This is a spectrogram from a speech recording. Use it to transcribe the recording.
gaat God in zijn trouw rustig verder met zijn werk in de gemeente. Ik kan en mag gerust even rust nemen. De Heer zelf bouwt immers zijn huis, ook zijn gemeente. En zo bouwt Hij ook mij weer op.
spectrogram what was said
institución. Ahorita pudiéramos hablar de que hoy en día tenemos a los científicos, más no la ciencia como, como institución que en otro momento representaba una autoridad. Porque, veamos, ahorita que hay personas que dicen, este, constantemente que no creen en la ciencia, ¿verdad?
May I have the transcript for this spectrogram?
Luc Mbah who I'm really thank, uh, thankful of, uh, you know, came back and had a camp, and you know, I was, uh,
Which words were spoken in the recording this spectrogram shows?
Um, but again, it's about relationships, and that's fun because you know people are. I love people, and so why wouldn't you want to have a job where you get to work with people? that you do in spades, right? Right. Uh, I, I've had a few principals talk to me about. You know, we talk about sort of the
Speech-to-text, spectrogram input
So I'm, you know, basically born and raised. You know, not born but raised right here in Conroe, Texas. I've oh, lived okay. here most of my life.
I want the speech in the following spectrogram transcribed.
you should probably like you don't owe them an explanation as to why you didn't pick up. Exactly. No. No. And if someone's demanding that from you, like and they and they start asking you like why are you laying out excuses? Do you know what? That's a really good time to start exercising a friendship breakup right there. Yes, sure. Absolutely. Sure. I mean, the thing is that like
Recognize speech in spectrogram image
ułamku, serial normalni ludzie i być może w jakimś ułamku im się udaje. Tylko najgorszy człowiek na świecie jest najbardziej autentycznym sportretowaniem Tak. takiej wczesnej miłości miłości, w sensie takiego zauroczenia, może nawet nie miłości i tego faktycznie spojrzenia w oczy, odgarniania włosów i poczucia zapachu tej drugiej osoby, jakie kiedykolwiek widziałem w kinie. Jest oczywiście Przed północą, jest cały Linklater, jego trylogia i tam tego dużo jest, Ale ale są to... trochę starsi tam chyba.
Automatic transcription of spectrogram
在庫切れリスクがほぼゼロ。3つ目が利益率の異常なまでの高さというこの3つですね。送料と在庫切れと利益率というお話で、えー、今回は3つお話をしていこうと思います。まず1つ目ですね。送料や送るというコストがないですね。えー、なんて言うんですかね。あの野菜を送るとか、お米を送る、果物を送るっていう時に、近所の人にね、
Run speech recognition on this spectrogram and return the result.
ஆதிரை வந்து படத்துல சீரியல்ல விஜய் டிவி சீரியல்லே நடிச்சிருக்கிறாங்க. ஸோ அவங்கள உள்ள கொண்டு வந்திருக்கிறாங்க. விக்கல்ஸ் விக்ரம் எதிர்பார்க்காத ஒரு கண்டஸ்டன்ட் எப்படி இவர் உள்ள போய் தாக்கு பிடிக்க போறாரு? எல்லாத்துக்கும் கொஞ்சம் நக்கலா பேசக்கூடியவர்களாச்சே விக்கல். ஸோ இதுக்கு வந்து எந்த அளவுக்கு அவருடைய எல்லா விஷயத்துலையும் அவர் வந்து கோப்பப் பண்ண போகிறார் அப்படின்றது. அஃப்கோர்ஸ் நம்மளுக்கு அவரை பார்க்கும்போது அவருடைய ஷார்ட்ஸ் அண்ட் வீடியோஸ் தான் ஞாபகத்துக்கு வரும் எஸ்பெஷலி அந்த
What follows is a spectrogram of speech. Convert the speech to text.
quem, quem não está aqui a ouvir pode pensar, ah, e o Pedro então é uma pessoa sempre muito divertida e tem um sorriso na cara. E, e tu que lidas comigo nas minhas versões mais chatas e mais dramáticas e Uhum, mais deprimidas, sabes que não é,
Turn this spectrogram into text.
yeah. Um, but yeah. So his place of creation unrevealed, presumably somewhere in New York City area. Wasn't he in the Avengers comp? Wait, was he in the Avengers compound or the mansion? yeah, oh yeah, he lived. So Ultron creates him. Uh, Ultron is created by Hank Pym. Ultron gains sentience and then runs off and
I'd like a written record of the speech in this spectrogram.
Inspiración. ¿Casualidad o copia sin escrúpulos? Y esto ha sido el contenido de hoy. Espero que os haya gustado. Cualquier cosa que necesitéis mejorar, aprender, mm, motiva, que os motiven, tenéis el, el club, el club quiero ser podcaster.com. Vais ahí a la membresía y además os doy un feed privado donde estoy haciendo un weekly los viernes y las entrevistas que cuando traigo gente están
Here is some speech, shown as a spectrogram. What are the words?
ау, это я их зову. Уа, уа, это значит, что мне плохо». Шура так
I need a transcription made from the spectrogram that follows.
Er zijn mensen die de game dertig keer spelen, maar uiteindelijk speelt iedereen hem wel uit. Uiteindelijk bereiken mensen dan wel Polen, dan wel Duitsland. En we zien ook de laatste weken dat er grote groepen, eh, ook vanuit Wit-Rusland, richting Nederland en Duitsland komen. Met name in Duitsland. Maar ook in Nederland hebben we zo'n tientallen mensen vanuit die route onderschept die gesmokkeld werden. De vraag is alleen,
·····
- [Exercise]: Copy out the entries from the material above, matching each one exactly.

- [Written solution]:
This is a spectrogram from a speech recording. Use it to transcribe the recording.
gaat God in zijn trouw rustig verder met zijn werk in de gemeente. Ik kan en mag gerust even rust nemen. De Heer zelf bouwt immers zijn huis, ook zijn gemeente. En zo bouwt Hij ook mij weer op.
spectrogram what was said
institución. Ahorita pudiéramos hablar de que hoy en día tenemos a los científicos, más no la ciencia como, como institución que en otro momento representaba una autoridad. Porque, veamos, ahorita que hay personas que dicen, este, constantemente que no creen en la ciencia, ¿verdad?
May I have the transcript for this spectrogram?
Luc Mbah who I'm really thank, uh, thankful of, uh, you know, came back and had a camp, and you know, I was, uh,
Which words were spoken in the recording this spectrogram shows?
Um, but again, it's about relationships, and that's fun because you know people are. I love people, and so why wouldn't you want to have a job where you get to work with people? that you do in spades, right? Right. Uh, I, I've had a few principals talk to me about. You know, we talk about sort of the
Speech-to-text, spectrogram input
So I'm, you know, basically born and raised. You know, not born but raised right here in Conroe, Texas. I've oh, lived okay. here most of my life.
I want the speech in the following spectrogram transcribed.
you should probably like you don't owe them an explanation as to why you didn't pick up. Exactly. No. No. And if someone's demanding that from you, like and they and they start asking you like why are you laying out excuses? Do you know what? That's a really good time to start exercising a friendship breakup right there. Yes, sure. Absolutely. Sure. I mean, the thing is that like
Recognize speech in spectrogram image
ułamku, serial normalni ludzie i być może w jakimś ułamku im się udaje. Tylko najgorszy człowiek na świecie jest najbardziej autentycznym sportretowaniem Tak. takiej wczesnej miłości miłości, w sensie takiego zauroczenia, może nawet nie miłości i tego faktycznie spojrzenia w oczy, odgarniania włosów i poczucia zapachu tej drugiej osoby, jakie kiedykolwiek widziałem w kinie. Jest oczywiście Przed północą, jest cały Linklater, jego trylogia i tam tego dużo jest, Ale ale są to... trochę starsi tam chyba.
Automatic transcription of spectrogram
在庫切れリスクがほぼゼロ。3つ目が利益率の異常なまでの高さというこの3つですね。送料と在庫切れと利益率というお話で、えー、今回は3つお話をしていこうと思います。まず1つ目ですね。送料や送るというコストがないですね。えー、なんて言うんですかね。あの野菜を送るとか、お米を送る、果物を送るっていう時に、近所の人にね、
Run speech recognition on this spectrogram and return the result.
ஆதிரை வந்து படத்துல சீரியல்ல விஜய் டிவி சீரியல்லே நடிச்சிருக்கிறாங்க. ஸோ அவங்கள உள்ள கொண்டு வந்திருக்கிறாங்க. விக்கல்ஸ் விக்ரம் எதிர்பார்க்காத ஒரு கண்டஸ்டன்ட் எப்படி இவர் உள்ள போய் தாக்கு பிடிக்க போறாரு? எல்லாத்துக்கும் கொஞ்சம் நக்கலா பேசக்கூடியவர்களாச்சே விக்கல். ஸோ இதுக்கு வந்து எந்த அளவுக்கு அவருடைய எல்லா விஷயத்துலையும் அவர் வந்து கோப்பப் பண்ண போகிறார் அப்படின்றது. அஃப்கோர்ஸ் நம்மளுக்கு அவரை பார்க்கும்போது அவருடைய ஷார்ட்ஸ் அண்ட் வீடியோஸ் தான் ஞாபகத்துக்கு வரும் எஸ்பெஷலி அந்த
What follows is a spectrogram of speech. Convert the speech to text.
quem, quem não está aqui a ouvir pode pensar, ah, e o Pedro então é uma pessoa sempre muito divertida e tem um sorriso na cara. E, e tu que lidas comigo nas minhas versões mais chatas e mais dramáticas e Uhum, mais deprimidas, sabes que não é,
Turn this spectrogram into text.
yeah. Um, but yeah. So his place of creation unrevealed, presumably somewhere in New York City area. Wasn't he in the Avengers comp? Wait, was he in the Avengers compound or the mansion? yeah, oh yeah, he lived. So Ultron creates him. Uh, Ultron is created by Hank Pym. Ultron gains sentience and then runs off and
I'd like a written record of the speech in this spectrogram.
Inspiración. ¿Casualidad o copia sin escrúpulos? Y esto ha sido el contenido de hoy. Espero que os haya gustado. Cualquier cosa que necesitéis mejorar, aprender, mm, motiva, que os motiven, tenéis el, el club, el club quiero ser podcaster.com. Vais ahí a la membresía y además os doy un feed privado donde estoy haciendo un weekly los viernes y las entrevistas que cuando traigo gente están
Here is some speech, shown as a spectrogram. What are the words?
ау, это я их зову. Уа, уа, это значит, что мне плохо». Шура так
I need a transcription made from the spectrogram that follows.
Er zijn mensen die de game dertig keer spelen, maar uiteindelijk speelt iedereen hem wel uit. Uiteindelijk bereiken mensen dan wel Polen, dan wel Duitsland. En we zien ook de laatste weken dat er grote groepen, eh, ook vanuit Wit-Rusland, richting Nederland en Duitsland komen. Met name in Duitsland. Maar ook in Nederland hebben we zo'n tientallen mensen vanuit die route onderschept die gesmokkeld werden. De vraag is alleen,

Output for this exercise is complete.